PHOENIX -- Arizona Gov. Jan Brewer announced Monday she will ask the U.S. Supreme Court to overturn a ruling that put the most controversial parts of the state's immigration enforcement law on hold.
The planned appeal to the high court comes after Brewer lost an initial appeal April 11, when a three-judge panel of the 9th Circuit Court of Appeals refused to reverse a lower court's order that prevented key parts of the law from being enforced.
Attorney General Tom Horne said going directly to the Supreme Court and skipping a possible second appeal to the 9th Circuit will save time in resolving the case, while Brewer said she is confident "Arizona will prevail in its fight to protect its citizens."
The state must file the appeal by a July 11 deadline, the officials said.

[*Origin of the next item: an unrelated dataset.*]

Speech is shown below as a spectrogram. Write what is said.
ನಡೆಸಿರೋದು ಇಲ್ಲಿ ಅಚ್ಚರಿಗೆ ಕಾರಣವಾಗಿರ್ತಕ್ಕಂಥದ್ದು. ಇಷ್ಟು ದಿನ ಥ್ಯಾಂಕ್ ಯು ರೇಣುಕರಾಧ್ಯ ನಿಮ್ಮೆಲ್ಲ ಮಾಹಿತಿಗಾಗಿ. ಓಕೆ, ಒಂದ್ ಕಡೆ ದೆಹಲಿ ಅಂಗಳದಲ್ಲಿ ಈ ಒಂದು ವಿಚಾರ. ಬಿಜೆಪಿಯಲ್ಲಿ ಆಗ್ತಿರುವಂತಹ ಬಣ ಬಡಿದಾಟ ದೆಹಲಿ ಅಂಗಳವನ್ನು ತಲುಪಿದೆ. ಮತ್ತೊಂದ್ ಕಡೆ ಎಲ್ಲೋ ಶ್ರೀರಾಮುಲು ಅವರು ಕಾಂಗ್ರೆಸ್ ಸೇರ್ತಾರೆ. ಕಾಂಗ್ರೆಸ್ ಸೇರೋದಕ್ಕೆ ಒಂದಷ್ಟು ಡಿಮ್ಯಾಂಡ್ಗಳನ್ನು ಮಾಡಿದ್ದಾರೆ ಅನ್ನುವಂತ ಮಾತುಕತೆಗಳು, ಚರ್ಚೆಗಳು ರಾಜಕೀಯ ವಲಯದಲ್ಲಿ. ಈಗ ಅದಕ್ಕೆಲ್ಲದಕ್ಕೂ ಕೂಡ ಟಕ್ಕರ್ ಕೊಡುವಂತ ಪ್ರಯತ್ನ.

The Supreme Court has discretion on whether to hear the appeal on the lower court's order.
"It seems like this is a big enough national issue that it will ultimately be determined by the United States Supreme Court," Horne said.
In its April ruling, the 9th Circuit panel said federal officials are likely to prove the law is unconstitutional and succeed in their argument that Congress has given the federal government sole authority to enforce immigration laws.

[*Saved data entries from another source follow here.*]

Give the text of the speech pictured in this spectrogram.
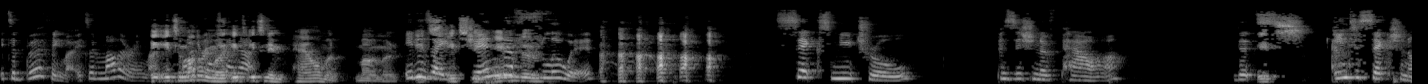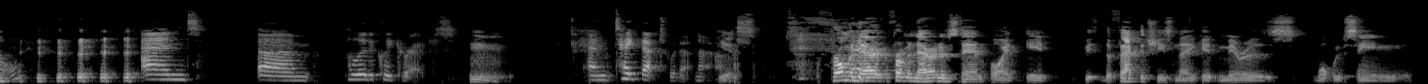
It's a birthing moment. It's a mothering moment. it- it's a mothering moment. It's, it's an empowerment moment. It is it's, a it's the end gender of- fluid, sex neutral position of power that's it's intersectional and um, politically correct. hmm, And take that, to Twitter. No. yes. From a narr- from a narrative standpoint, it the fact that she's naked mirrors what we've seen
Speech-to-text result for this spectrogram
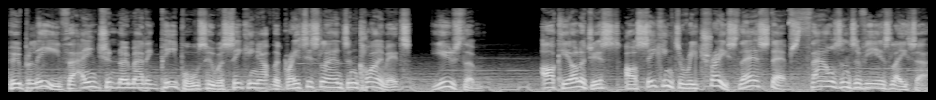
who believe that ancient nomadic peoples who were seeking out the greatest lands and climates use them. Archaeologists are seeking to retrace their steps thousands of years later.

Brewer's lawyers argued the federal government hasn't effectively enforced immigration law at the border and in Arizona's interior and that the state's intent in passing the law was to assist federal authorities as Congress has encouraged.
They also argued U.S. District Court Judge Susan Bolton erred by accepting speculation by the federal government that the law might burden legal immigrants and by concluding the federal government would likely prevail.
The U.S. Justice Department urged the appeals court to uphold the order that blocked enforcement of parts of the law.
The federal government argued the law intrudes on its exclusive authority to regulate immigration, disrupts relations between the United States and Mexico, hinders cooperation between state and federal officials, and burdens legal immigrants.
Less than a day before the law was to take effect in July, Bolton blocked key provisions from being enforced, including requirements that immigrants get and carry immigration registration papers and that police – in enforcing other laws – question the immigration status of those they suspect are in the country illegally. But Bolton let other parts take effect, such as a ban on obstructing traffic while seeking or offering day-labor services on streets.
The law was passed in April 2010 amid years of complaints that the federal government hasn't done enough to lessen the state's role as the nation's busiest illegal entry point. Its passage inspired protests and led to lawsuits seeking to overturn the law and a debate about whether the law would lead to racial profiling.
The Arizona law isn't the only one that has challenged federal primacy in immigration.
The U.S. Supreme Court is mulling arguments in an appeal by groups that are trying to overturn a 2007 Arizona law that prohibits employers from knowingly hiring illegal immigrants.
Civil rights groups have filed a lawsuit aimed at halting a new immigration law in Utah, saying it violates constitutional rights to due process and is too much like portions of Arizona's immigration law.
Associated Press reporter Jacques Billeaud contributed to this story.